One easy way to remember common characteristics of melanoma is to think alphabetically – the ABCDEs of melanoma. ABCDE stands for asymmetry, border, color, diameter and evolving. These are the characteristics of skin damage that doctors look for when diagnosing and classifying melanomas.
- Asymmetry – Melanoma is often asymmetrical, which means the shape isn’t uniform. Non-cancerous moles are typically uniform and symmetrical in shape.
- Border – Melanoma often has borders that aren’t well defined or are irregular in shape, whereas non-cancerous moles usually have smooth, well-defined borders.
- Color – Melanoma lesions are often more than one color or shade. Moles that are benign are typically one color.
- Diameter – Melanoma growths are normally larger than 6mm in diameter, which is about the diameter of a standard pencil.

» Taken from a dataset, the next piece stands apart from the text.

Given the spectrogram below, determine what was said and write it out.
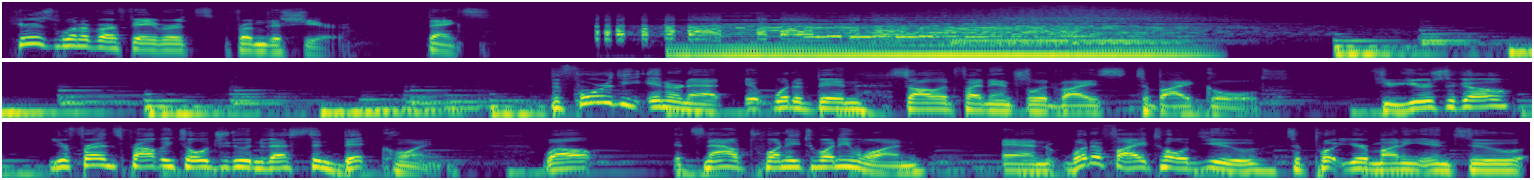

- Evolution – Melanoma will often change characteristics, such as size, shape or color. Unlike most benign moles, melanoma tends to change over time. If you have a mole or skin growth, watch it for signs of changes. If you notice any of the ABCDEs of melanoma, make an appointment right away to be evaluated by a dermatologist.
We recommend doing regular skin checks at home to look for changes in your skin. Call it an ABCDE assessment. If you notice any of the signs and symptoms of melanoma or you have a suspicious mole or lesion, make an appointment to see your doctor. You may want to have annual skin checks with a dermatologist as well so you can catch skin cancer before it becomes life threatening.
Skin cancer is common, and when it’s caught early, most skin cancer – including melanoma – can be cured.
If you see something on your skin, don’t panic. Most skin lesions and moles are not cancerous, but it’s always best to get checked out to be sure.
Learn more about moles and different types of skin cancer.